Steve Thompson remembers his pilot radioing the "Mayday" distress signal as the single-engine Cessna in which the two men were flying plunged into the already darkened Virginia suburb of Vienna last Nov. 15.

"We had been watching a traffic accident on Old Georgetown Road in Maryland. I have just the vaguest memory of the pilot transmitting 'Mayday' and that's it," said Thompson, 34, who was aloft that day as WTOP radio's traffic reporter in the sky.

The airplane, which federal safety investigators later said apparently ran out of fuel, crashed into the treetops and came to rest, upended in the yard of an unoccupied Vienna home. Rescue workers struggled for an hour to free pilot Bernard (Wick) Wicker and 90 minutes to extricate Thompson.

"The next thing I really remember is being in the intensive care unit the next day," said Thompson yesterday in his first day of interviews since the crash.

Thompson, who credits Wicker with a landing that probably saved both their lives, has spent the ensuing 10 weeks in Fairfax Hospital recovering from a badly broken hip and an eight-inch gash in his abdomen caused when he was impaled on the plane's control column.

Wicker, who also suffered serious injuries, left the hospital Wednesday for his home in Gainesville, Va.

Both men are experienced pilots, raising questions about how the plane, owned by Colgan Airways in nearby Manassas, could have run out of fuel.Thompson refused to comment yesterday on the cause of the accident, but said both he and Wicker have consulted attorneys.

Thompson, meanwhile, is concerntrating on recuperating.

"You know it's been bad when you meet doctors for the first time and they start using the phrase '... worked to save your life," he said. A yellow, polka-dotted ribbon is tied around a traction device supporting his leg, to be undone upon his expected liberation from the hospital in two weeks.

"The hostages (in Iran) have been there for 11 days longer than I've been here," he said. "At least the people who visit me are friendly. They carry stethoscopes, not AK-47s."

The future now seems uncertain for the normally vigorous flier.

"I've always been able to earn my living from reporting," said Thompson, who has spent more than two years reporting on other people's traffic accidents before his own brush with death.

Now, he said, there are questions about his career, although he said his employers have been "incredibly supportive" during his confinement.

"First will be the gradual procedure of learning to walk again," he said. He will leave the hospital on crutches and faces the possibility of additional operations if his hip doesn't mend properly. His doctors, he said, are making no promises.

Though his memory of the crash is admittedly hazy, Thompson says he is sure that Wicker's action in the air on the night of the accident saved both of their lives.

"I asked him two years ago, when we started flying together, 'How would you handle it if the engine ever quit in the dark?'"

Thompson said Wicker, who has more than 30 years of flying experience, replied that he would look for the darkest place in the night landscape and then stall the plane into a tree.

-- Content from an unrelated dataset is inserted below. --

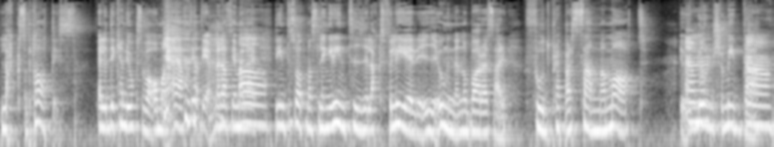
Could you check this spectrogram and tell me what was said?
lax och potatis. Eller det kan det ju också vara om man ätit det. Men alltså jag menar, det är inte så att man slänger in 10 laxfiléer i ugnen och bara så här foodpreppar samma mat lunch och middag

"And that is exactly what he did," Thompson said. "I can't praise his flying abilities highly enough."

Thompson's hospital confinement has also been a time for him to ponder the inevitable question: Will he fly again?

"I'll probably do it again," said Thompson after a brief pause. "But doing it every day for a living -- that's something else."

Even Thompson's wife, Nancy, has not openly attempted to dissuade him from the thought of flying again.

"She understands," Thompson said. "She's nervous, but she understands."